The curse breaker has returned.
Former Red Sox general manager Theo Epstein is back in Boston's front office, but not as an employee — as an owner. Epstein has purchased a stake in Fenway Sports Group and will join John Henry and Tom Werner in the conglomerate.
The Brookline High School grad doesn't just join the Red Sox upon his return, but the rest of FSG's investments, such as Liverpool FC, the Pittsburgh Penguins, and the latest PGA Tour endeavor. Epstein will serve as a senior advisor for the group across all its investments.
On the morning of Feb. 2, WEEI's Rob Bradford said that a move was "brewing" for the Red Sox. Just hours after the Orioles acquired Corbin Burnes from the Brewers, fans were likely expecting a signing or trade. Bradford was referring to Epstein's return to the club, and despite not getting what it initially wanted, Red Sox Nation perked up a bit after the fourth straight offseason of disappointment.
Contrary to Henry and Werner, Epstein is known for making hard decisions that have ended well for Boston — trading Nomar Garciaparra to receive Bill Mueller and Curt Schilling is chief among them. Rather than dropping a fan-favorite player just to save money, which Henry and Werner have been all too happy to do in recent years (Mookie Betts, Xander Bogaerts, Justin Turner), it feels like Epstein actually has the Red Sox's best interest in mind. Despite not being a top decision-maker for the club, he may be able to bring some attention back to Henry and Werner's neglected first-born child, the Red Sox.

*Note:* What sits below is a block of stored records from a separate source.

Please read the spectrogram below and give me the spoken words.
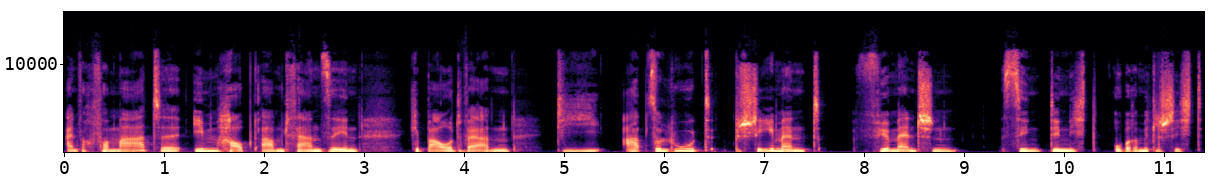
einfach Formate im Hauptabendfernsehen gebaut werden, die absolut beschämend für Menschen sind, die nicht obere Mittelschicht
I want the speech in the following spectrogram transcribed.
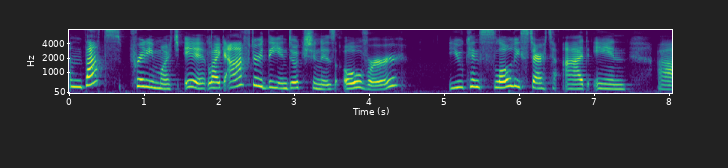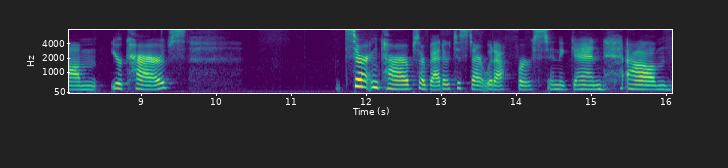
and that's pretty much it. Like after the induction is over, you can slowly start to add in um, your carbs. Certain carbs are better to start with at first, and again, um,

Theo Epstein reunites with the Red Sox and Craig Breslow
The 50-year-old has more than just one experience breaking a curse. The Cubs hadn't won a World Series from 1908 to 2016 — a malediction over 20 years longer than Boston's Curse of the Bambino. The same year Epstein signed an extension with the Cubs, the curse was broken and the Cubs won the 2016 World Series.
Epstein and the second-newest addition to the front office, chief baseball officer Craig Breslow, already have a positive relationship. During his tenure as Cubs president, Epstein hired Breslow as the team's director of strategic initiatives. He sent Breslow to Boston this offseason with his vote of confidence: “I’m a full believer in him and what he and his team are going to mean for the Red Sox.”
From the outside, Epstein is a welcome addition to FSG. After a winter of watching Werner make promises he couldn't keep — some would argue he outright lied — and Sam Kennedy telling Sox fans they're "liars" if they don't believe Boston is trying to be competitive, a more eloquent and trusted voice was needed to bring back trust in FSG.
Could the Red Sox's fortunes be changing with Epstein back in the fold? We'll wait and see what moves follow before jumping to conclusions.